World Organisation Wrestling – August 15th, 1987
This is an Pensacola-based local promotion with not a lot going for it. The reprehensible Bob Sweetan as booker and top babyface. Nazi biker Don Fargo as one of the heels. A young Bob Holly with mullet and moustache learning his trade. Some bullet points to cover the part of an episode caught on this tape:
- Marcel Pringle, the kayfabe cousin of Percy Pringle, in an interview segment where he stumbles and bumbles his way through a promo. “You see this belt around my waist?” – it’s sat on his waist, folded up.
- Local promos led by an announcer who makes Richard Pryor look like a teetotaler. More Marcel Pringle, in a Badstreet USA, and Mr. Olympia looking like he can understand what they’re saying. Obvious flubs like mispronounced names, wrong days, stutters and lost trains of thought. Jerry Stubbs is like the Rock compared to Pringle.
- Bob Holly vs. Tom “Boogaloo” Shaft – Shaft is a local legend who was one of those guys who was an excellent talker for that area, like Sonny King, but had nothing left in the ring. Holly has to shoot lift up Shaft at one point in a fireman’s carry. The studio looks like a garage that’s been emptied out. Shaft gets an elbow at one point that obviously doesn’t hit, but Holly sells as a phantom hit. Two guys who aren’t just not on the same page, they’re not even in the same library. Holly wins (just about) with a sunset flip.
- Pringle comes out to mouth off at Holly after the match while Shaft does a routine in the ring with the ref. He slaps Holly and runs off, then comes back, then scarpers again.
- Heel group promo with Ali Pasha, a black Arabian heel who sounds like Kamala’s real voice with no attempt at an accent, Mad Dog with his Bruise Brothers briefcase, and Don Fargo and Mike Diamond, dressed in suits and berets for some reason. I’m shocked he didn’t burst into flames. Diamond was probably some green guy Fargo was riding with and trained as he has zero presence.
- Promo with Jerry Stubbs, who’s actually going by Mr. Perfect while unmasked. He finishes up and sounds like he was ready for them to throw to a match, but seemingly they’re not ready, so he goes on a bit more, goes to leave, and the announcer doesn’t have a clue what to say while filling the time.

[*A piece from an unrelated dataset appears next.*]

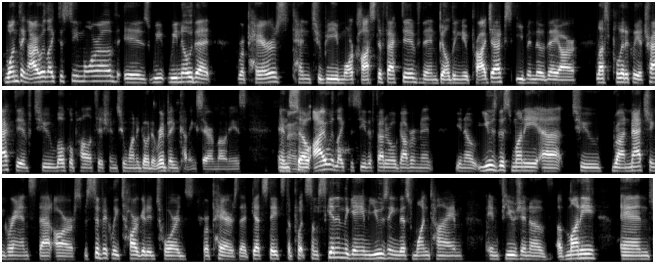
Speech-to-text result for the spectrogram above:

- Bob Sweetan vs. Ali Pasha – Sweetan has gifted himself with Born in the USA as his entrance music and waves the flag while wearing a bandana. Goes without saying that he was Canadian. No other updates to his gear, the same lump of dried dog shit he ever was, but he’s slicked his perm back and has a horrible moustache. Pasha looks like Bad News Brown and has about an inch lifts on his boots. Pasha’s move set amounts to a slam, some stomps that look like someone trying to scrape mud off their shoes, a nervehold and a splash that he gets about two feet of drop on. Stubbs brings it to an end by interfering and helping with beating up Sweetan.

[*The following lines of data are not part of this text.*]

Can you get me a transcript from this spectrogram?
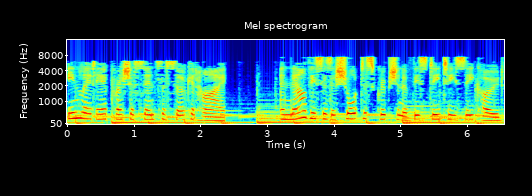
inlet air pressure sensor circuit high. And now this is a short description of this DTC code.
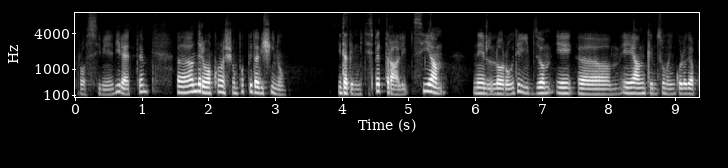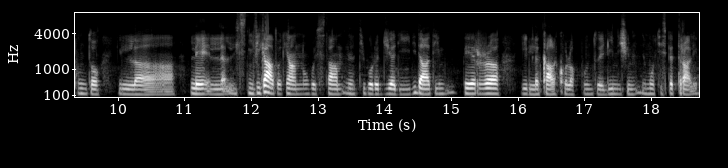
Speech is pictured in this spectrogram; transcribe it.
prossime dirette eh, andremo a conoscere un po' più da vicino i dati multispettrali, sia nel loro utilizzo e, ehm, e anche insomma, in quello che è appunto il, le, il, significato che hanno questa tipologia di, di, dati per il calcolo appunto degli indici multispettrali.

How bad was it? A terrible show that made no effort to rise above the low budget with any kind of effort and probably set records for the highest amount of people on the roster with criminal records.
The meltdown: Not a good week for bad wrestling, with the Kaiju stuff being the lone highlight. Keep the requests and recommendations coming.